_WORK REQUEST_.
Your answer must be the full listing below, repeated exactly, with no pictures in it.

SUPPLIED ENTRIES Start Marker

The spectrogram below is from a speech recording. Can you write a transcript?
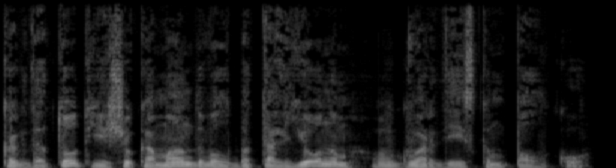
когда тот еще командовал батальоном в гвардейском полку.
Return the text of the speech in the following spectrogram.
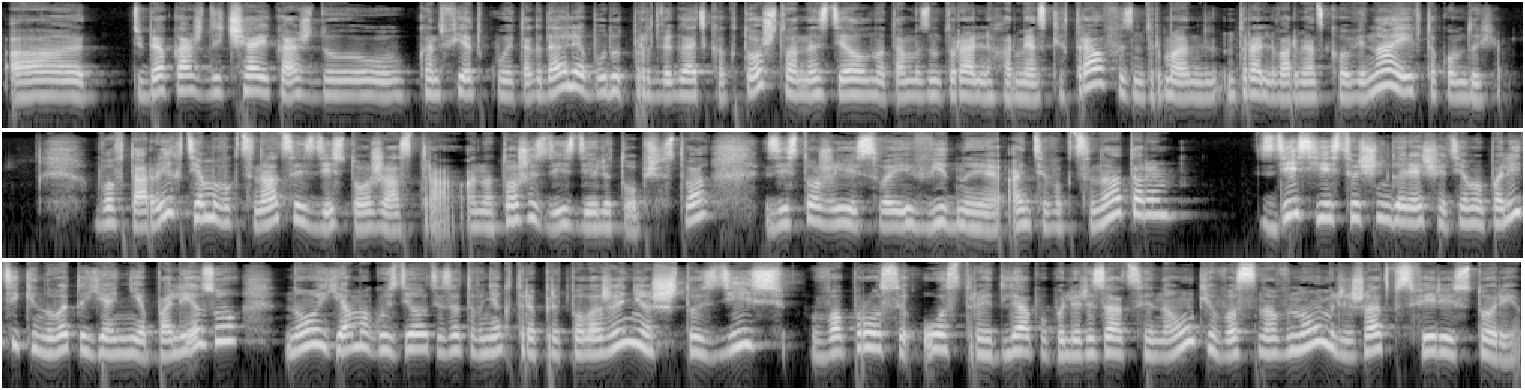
А, тебя каждый чай, каждую конфетку и так далее будут продвигать как то, что она сделана там из натуральных армянских трав, из натурального армянского вина и в таком духе. Во-вторых, тема вакцинации здесь тоже остра. Она тоже здесь делит общество. Здесь тоже есть свои видные антивакцинаторы, Здесь есть очень горячая тема политики, но в это я не полезу, но я могу сделать из этого некоторое предположение, что здесь вопросы острые для популяризации науки в основном лежат в сфере истории.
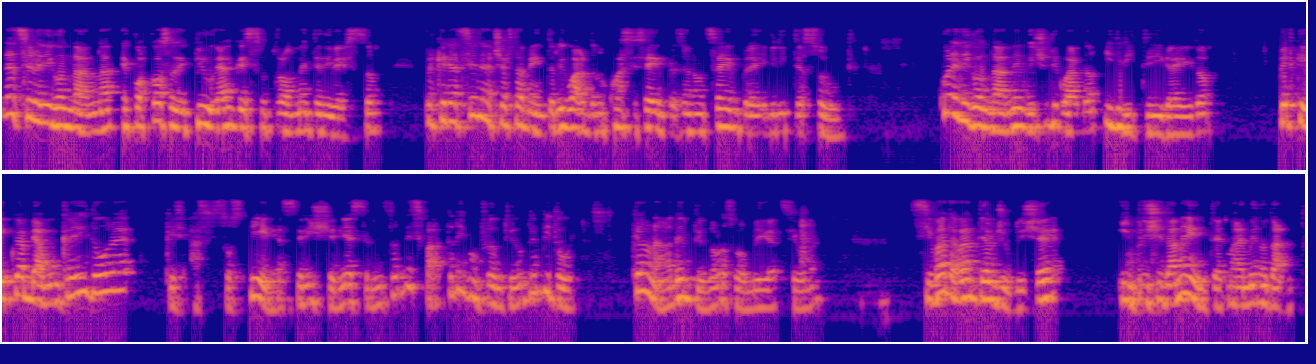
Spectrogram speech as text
L'azione di condanna è qualcosa di più e anche strutturalmente diverso perché le azioni di accertamento riguardano quasi sempre, se non sempre, i diritti assoluti. Quelle di condanna invece riguardano i diritti di credito, perché qui abbiamo un creditore che sostiene, asserisce di essere insoddisfatto nei confronti di un debitore che non ha adempiuto la sua obbligazione. Si va davanti al giudice implicitamente, ma nemmeno tanto,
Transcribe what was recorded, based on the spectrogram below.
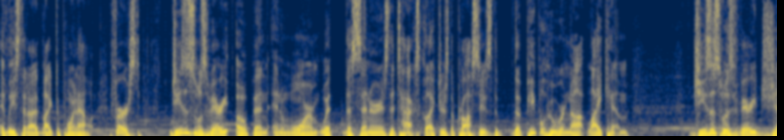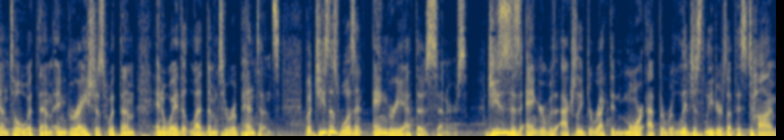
at least that I'd like to point out. First, Jesus was very open and warm with the sinners, the tax collectors, the prostitutes, the, the people who were not like him. Jesus was very gentle with them and gracious with them in a way that led them to repentance. But Jesus wasn't angry at those sinners. Jesus' anger was actually directed more at the religious leaders of his time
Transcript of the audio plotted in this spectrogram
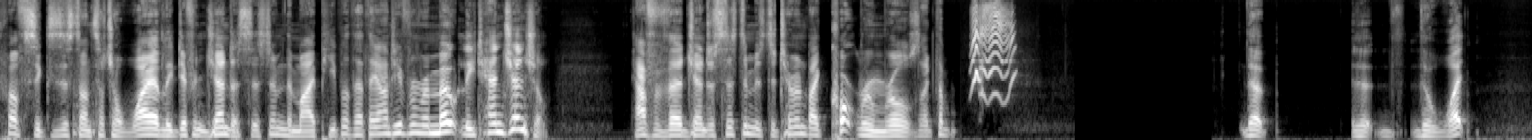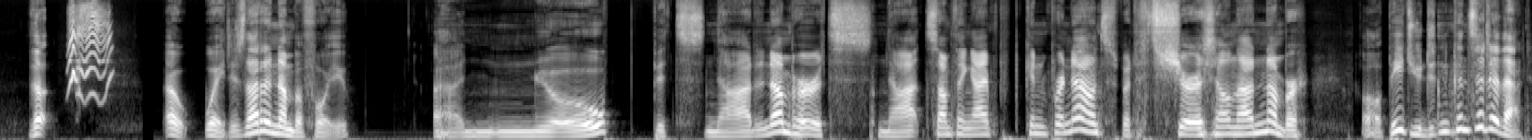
Twelfths exist on such a wildly different gender system than my people that they aren't even remotely tangential. Half of their gender system is determined by courtroom rules, like the. The. The, the what? The. Oh, wait, is that a number for you? Uh, nope. It's not a number. It's not something I can pronounce, but it's sure as hell not a number. Oh, Pete, you didn't consider that.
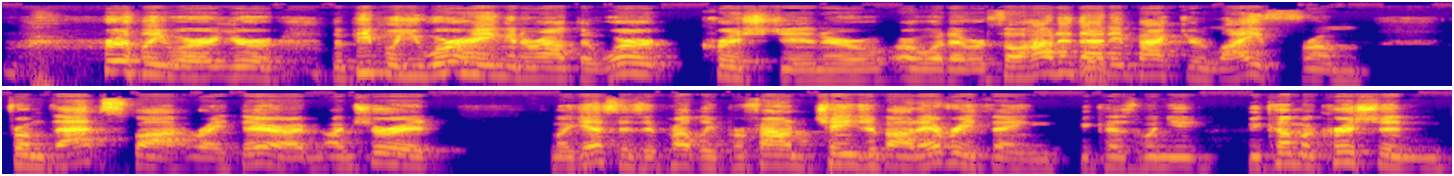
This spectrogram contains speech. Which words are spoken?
really were your the people you were hanging around that weren't Christian or or whatever. So how did that yeah. impact your life from from that spot right there, I'm, I'm sure it. My guess is it probably profound change about everything because when you become a Christian,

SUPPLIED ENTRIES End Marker

_RESPONSE TO THE EXERCISE_.
The spectrogram below is from a speech recording. Can you write a transcript?
когда тот еще командовал батальоном в гвардейском полку.
Return the text of the speech in the following spectrogram.
А, тебя каждый чай, каждую конфетку и так далее будут продвигать как то, что она сделана там из натуральных армянских трав, из натурального армянского вина и в таком духе. Во-вторых, тема вакцинации здесь тоже остра. Она тоже здесь делит общество. Здесь тоже есть свои видные антивакцинаторы, Здесь есть очень горячая тема политики, но в это я не полезу, но я могу сделать из этого некоторое предположение, что здесь вопросы острые для популяризации науки в основном лежат в сфере истории.
Spectrogram speech as text
L'azione di condanna è qualcosa di più e anche strutturalmente diverso perché le azioni di accertamento riguardano quasi sempre, se non sempre, i diritti assoluti. Quelle di condanna invece riguardano i diritti di credito, perché qui abbiamo un creditore che sostiene, asserisce di essere insoddisfatto nei confronti di un debitore che non ha adempiuto la sua obbligazione. Si va davanti al giudice implicitamente, ma nemmeno tanto,
Transcribe what was recorded, based on the spectrogram below.
at least that I'd like to point out. First, Jesus was very open and warm with the sinners, the tax collectors, the prostitutes, the, the people who were not like him. Jesus was very gentle with them and gracious with them in a way that led them to repentance. But Jesus wasn't angry at those sinners. Jesus' anger was actually directed more at the religious leaders of his time
Transcript of the audio plotted in this spectrogram
Twelfths exist on such a wildly different gender system than my people that they aren't even remotely tangential. Half of their gender system is determined by courtroom rules, like the. The. The, the what? The. Oh, wait, is that a number for you? Uh, nope. It's not a number. It's not something I can pronounce, but it's sure as hell not a number. Oh, Pete, you didn't consider that.
This spectrogram contains speech. Which words are spoken?
really were your the people you were hanging around that weren't Christian or or whatever. So how did that yeah. impact your life from from that spot right there, I'm, I'm sure it. My guess is it probably profound change about everything because when you become a Christian,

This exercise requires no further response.